*About this exercise*
Leave out the pictures and print the rest of the entries exactly as they stand.

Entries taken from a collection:
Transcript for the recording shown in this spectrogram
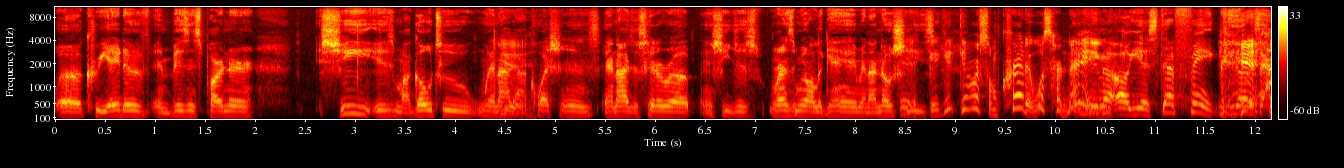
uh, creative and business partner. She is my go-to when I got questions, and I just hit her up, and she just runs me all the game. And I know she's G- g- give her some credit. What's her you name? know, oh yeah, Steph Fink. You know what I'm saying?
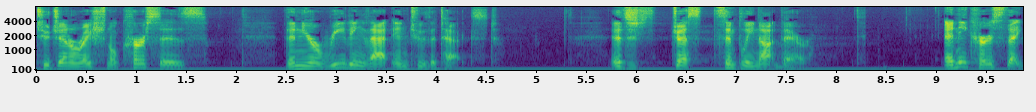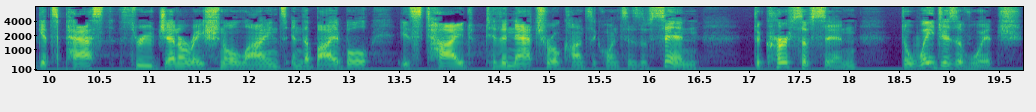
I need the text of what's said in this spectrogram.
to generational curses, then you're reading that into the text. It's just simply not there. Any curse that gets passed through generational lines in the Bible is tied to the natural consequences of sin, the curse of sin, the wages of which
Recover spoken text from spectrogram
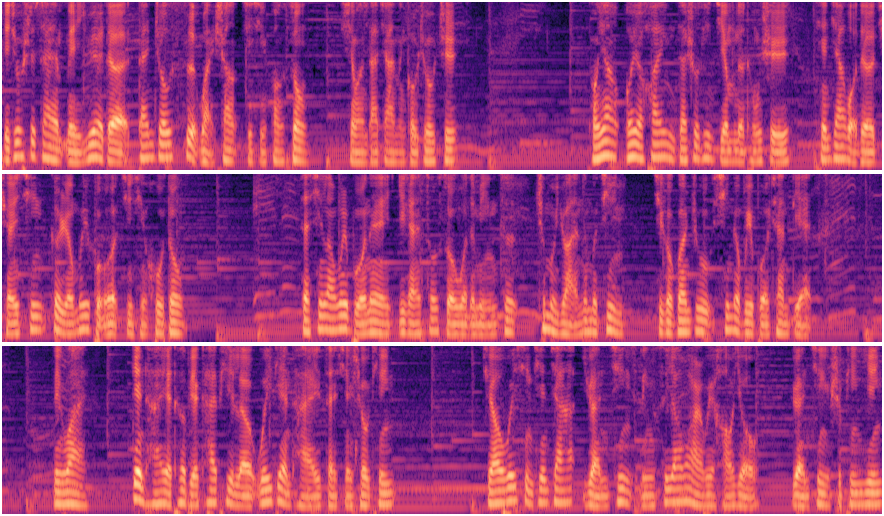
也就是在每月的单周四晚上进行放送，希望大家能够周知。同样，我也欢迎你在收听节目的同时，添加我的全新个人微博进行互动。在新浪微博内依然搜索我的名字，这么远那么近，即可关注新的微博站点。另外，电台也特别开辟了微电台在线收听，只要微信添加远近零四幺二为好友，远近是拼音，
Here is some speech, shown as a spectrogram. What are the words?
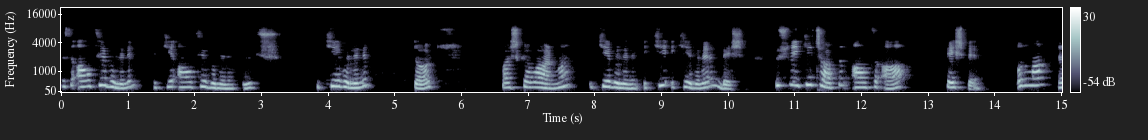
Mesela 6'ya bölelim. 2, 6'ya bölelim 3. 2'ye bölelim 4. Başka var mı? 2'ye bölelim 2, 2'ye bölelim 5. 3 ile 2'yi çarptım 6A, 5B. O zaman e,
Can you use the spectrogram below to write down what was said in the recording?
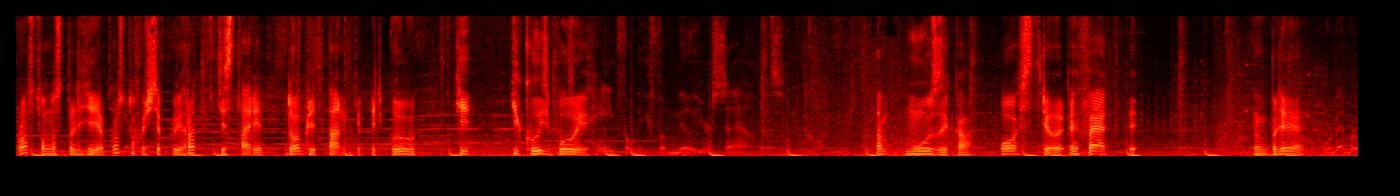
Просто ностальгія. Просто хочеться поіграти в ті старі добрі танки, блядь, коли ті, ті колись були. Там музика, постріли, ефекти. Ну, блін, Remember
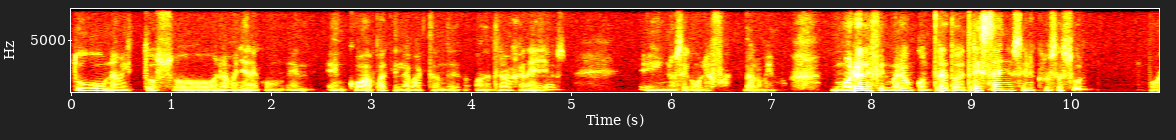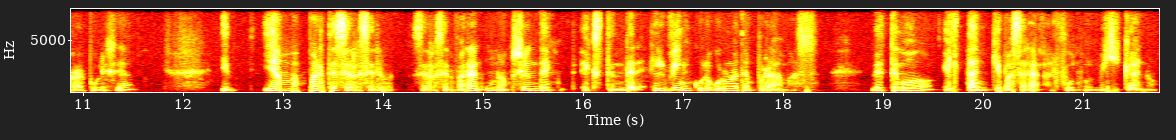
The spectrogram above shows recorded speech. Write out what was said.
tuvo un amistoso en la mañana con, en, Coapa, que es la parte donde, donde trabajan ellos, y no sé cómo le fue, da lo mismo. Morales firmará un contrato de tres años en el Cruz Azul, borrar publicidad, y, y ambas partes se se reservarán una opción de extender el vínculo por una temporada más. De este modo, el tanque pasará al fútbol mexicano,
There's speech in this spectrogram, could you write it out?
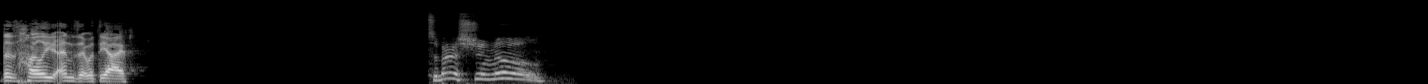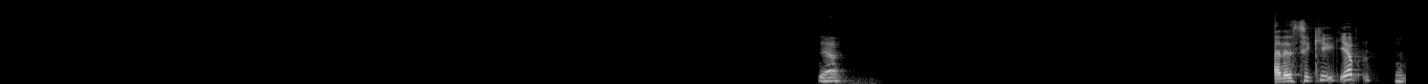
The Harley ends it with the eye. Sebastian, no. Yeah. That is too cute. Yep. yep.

*Response below*
Transcript for the recording shown in this spectrogram
uh, creative and business partner. She is my go-to when I got questions, and I just hit her up, and she just runs me all the game. And I know she's G- g- give her some credit. What's her you name? know, oh yeah, Steph Fink. You know what I'm saying?
I need the text of what's said in this spectrogram.
to generational curses, then you're reading that into the text. It's just simply not there. Any curse that gets passed through generational lines in the Bible is tied to the natural consequences of sin, the curse of sin, the wages of which
Recover spoken text from spectrogram
也就是在每月的单周四晚上进行放送，希望大家能够周知。同样，我也欢迎你在收听节目的同时，添加我的全新个人微博进行互动。在新浪微博内依然搜索我的名字，这么远那么近，即可关注新的微博站点。另外，电台也特别开辟了微电台在线收听，只要微信添加远近零四幺二为好友，远近是拼音，
Here is some speech, shown as a spectrogram. What are the words?
Mesela 6'ya bölelim. 2, 6'ya bölelim 3. 2'ye bölelim 4. Başka var mı? 2'ye bölelim 2, 2'ye bölelim 5. 3 ile 2'yi çarptım 6A, 5B. O zaman e,
Can you use the spectrogram below to write down what was said in the recording?
Просто ностальгія. Просто хочеться поіграти в ті старі добрі танки, блядь, коли ті, ті колись були. Там музика, постріли, ефекти. Ну, блін, Remember
The spectrogram above shows recorded speech. Write out what was said.
tuvo un amistoso en la mañana con, en, Coapa, que es la parte donde, donde trabajan ellos, y no sé cómo le fue, da lo mismo. Morales firmará un contrato de tres años en el Cruz Azul, borrar publicidad, y, y ambas partes se se reservarán una opción de extender el vínculo por una temporada más. De este modo, el tanque pasará al fútbol mexicano,
There's speech in this spectrogram, could you write it out?
The Harley ends it with the eye. Sebastian, no. Yeah. That is too cute. Yep. yep.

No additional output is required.